In response, the Audio-Visual Archives has turned to digital camera technology. Digital capture of the image off the negative utilizing a copy stand and a lightboard has proven effective. In most cases, 80 - 90% of the original image can be reproduced.

The preservation of the Lafayette Studios Collection is an on-going process. The entire collection is not slated for completion until sometime in 2004.



Special Collections Research Center is home to UK Libraries' collection of rare books, Kentuckiana, the Archives, the Louie B. Nunn Center for Oral History, the King Library Press, the Bert T. Combs Appalachian Collection, and the Wendell H. Ford Public Policy Research Center

The mission of the Special Collections Research Center is to locate and preserve materials documenting the social, cultural, economic, and political history of the Commonwealth of Kentucky. Materials are acquired regardless of format and include both primary and secondary sources; Kentuckiana is collected comprehensively. Special Collections maintains a records management program for all records generated by the University and serves as its archival repository for permanent records. As part of the mission, the Special Collections Research Center advances and supports the research, teaching, and scholarship of the University and beyond by preserving and providing access to its holdings. 

 

Associate Dean Deirdre A. Scaggs

Materials in Special Collections do not circulate.


Campus Mail Code: 0039


For Research or Collections-related Inquiries

Breckinridge Research Room
Phone:
(859) 257-8611

Fax: (859) 257-6311

Email: sclref@lsv.uky.edu


General Information


Mailing Address:
Special Collections Research Center
Margaret I. King Library
University of Kentucky Libraries
Lexington, KY 40506-0039
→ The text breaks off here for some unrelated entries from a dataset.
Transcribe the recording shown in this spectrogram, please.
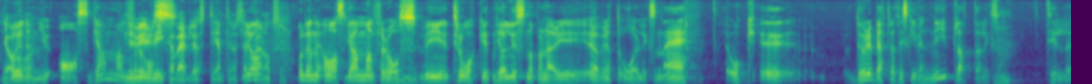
Ja. Då är den ju asgammal för Nu är det oss. lika värdelöst egentligen att släppa den också. och den är asgammal för oss. Vi är tråkigt. Vi har lyssnat på den här i över ett år. Liksom. Nej, och eh, då är det bättre att vi skriver en ny platta liksom. Till eh,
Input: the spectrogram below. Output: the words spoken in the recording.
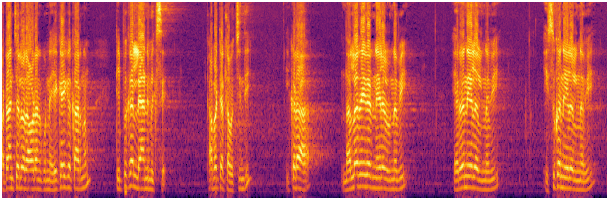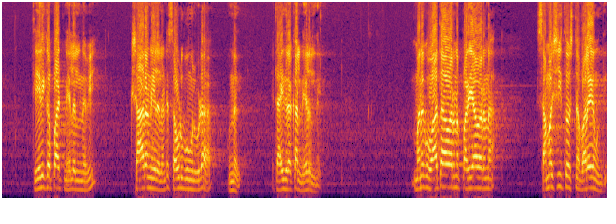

Delivery Address:
179 Funkhouser Drive
Margaret I. King Library
University of Kentucky Libraries
Lexington, KY 40506-0039


Emergency Vehicle Response Location:
179 Funkhouser